Like many of your peers in HR and benefits, you’ve been keeping your ear to the ground about updates, changes, and issues arising as a result of the Patient Protection and Affordable Care Act, fondly known as healthcare reform. For this discussion, invite your colleagues from payroll to join, because they are the group that needs to understand one change that may be under their radar.
The issue is imputed income. Generally, imputed income applies when a person is covered by the healthcare plan but is not an eligible tax dependent, for example, in domestic partner situations. On the surface, this would seem to apply to those adult children of covered employees who are now allowed to remain on their parents’ insurance plans until age 26. But, says Jennifer Benz of Benz Communications, “When healthcare reform mandated coverage for adult dependents, it changed the federal tax rules to say that the coverage would not be counted as imputed income for the employee.” Problem solved?
Well, partially. “Healthcare reform corrected things at the federal level, but not all states have complied with that federal provision,” Benz continues. As of March 8, 2011, 28 states had not yet made the needed changes in their state tax codes. The result is that you may find it necessary to communicate a complex taxation issue with certain employees in your organization.
“There is a question about whether or not this issue will be addressed in the legislative process in time for it not to impact 2010, as well as 2009,” Benz says. “It is an issue that is quickly evolving, and it may be short-lived because all the states may adopt the federal provision. Or, it could be that the issue continues to exist in a handful of states that won’t get around to adopting the federal provision. It’s very complicated and murky at the moment.”
Two paths to choose from
The first thing payroll pros should do is to find out if the state (or states) they’re in have made the changes to avoid imputed income. If not, there is a fork in the road in front of you, and you’ll need to decide which path to take. One, you can wait and see whether your state will adopt the federal provision. Or two, you put things in motion now to ward off problems if that does not occur.
“A lot of the companies we talk to have decided they are going to take a ‘wait and see’ approach,” Benz says. “Right now we think that’s probably okay for most companies because it may be that in the next few months we’ll see the majority of states fix this issue, and it will just go away. But it is certainly something that should be on the radar of benefits and payroll people.”

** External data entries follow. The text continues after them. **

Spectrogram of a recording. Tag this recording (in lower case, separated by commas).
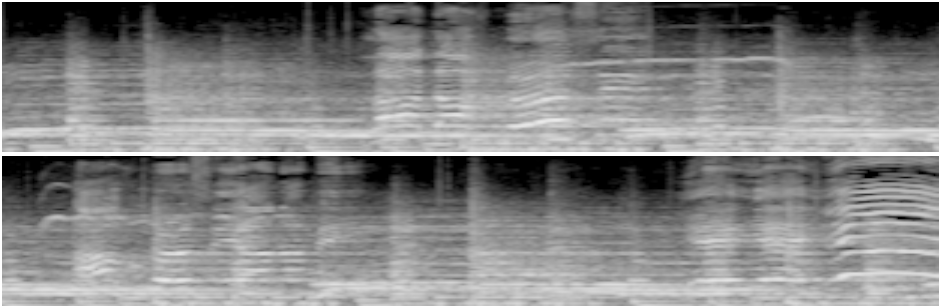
music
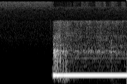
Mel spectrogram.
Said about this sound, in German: Okay, wir starten jetzt mal einen Anruf. Alexa, rufe BBSB. Es läutet hin.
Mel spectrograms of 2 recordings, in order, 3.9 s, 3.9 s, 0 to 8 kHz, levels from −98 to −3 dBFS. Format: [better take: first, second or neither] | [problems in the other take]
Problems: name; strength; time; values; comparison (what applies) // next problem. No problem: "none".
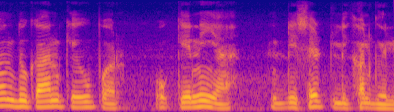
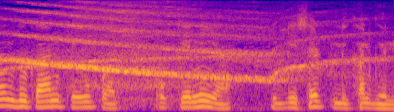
first | background sound (Motor vehicle (road) / Siren); as loud as the speech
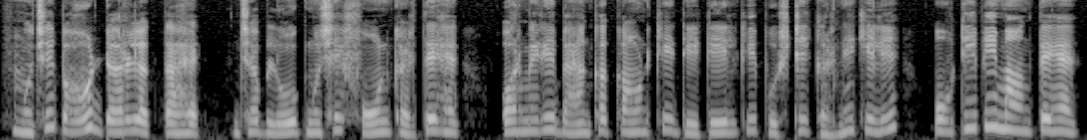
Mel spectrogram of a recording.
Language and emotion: Hindi, fearful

If you decide to address this issue head-on, Benz believes you should address it only with the group of people directly affected. “It isn’t a significant amount of money that’s going to be taxable in most cases,” she says, “and state taxes are generally not very high to begin with. I don’t think it will make people upset, but I think it will be confusing and frustrating. So the way we have suggested communicating it is not to do a broad communication to all employees. That’s just going to be confusing for most people.
“Instead, find the people who are affected and address communications to them, so they understand what’s going on. Make sure your team understands the issue, and can make sure they’re addressing it effectively on the W-2s and so forth. That is still an open issue; I’m not sure that many companies have figured out how to effectively address it.”
Benz reports that the Silicon Valley Employer’s Forum, a business group concerned with health matters, asked her company to develop a toolkit to help their members facing this situation. As it happens, California recently adopted the federal regulations, rendering it a non-issue there. But the toolkit – available on Benz’ website, www.benzcommunications.com, – is a way companies in the states that will face imputed income issues can prepare. The toolkit includes a checklist that walks companies through many of the issues surrounding adult dependents, Benz says, not just imputed income. For example, it reminds benefits professionals to review all benefit documents for references to dependent eligibility age.
“Something as simple as going through all the documentation, all the communications, all the websites that mention eligibility can be a bit of an undertaking for a large organization,” Benz says. The checklist serves to remind communicators about rocks they may need to turn over.
Watch for unexpected communication issues ahead
Benz offers some advice for HR staff as we all move forward with healthcare reform. “This issue is just one example of the kind of unintended complexity of something that seems simple on the surface. Benefits and HR managers need to take a really thorough look at all the changes coming up in healthcare reform, and make sure they’re thinking through the communications and administrative challenges.
“There is a lot we know, but a lot we don’t know about how things are going to change in the next few years. So having a really solid communications plan in place is going to be key for all of that.”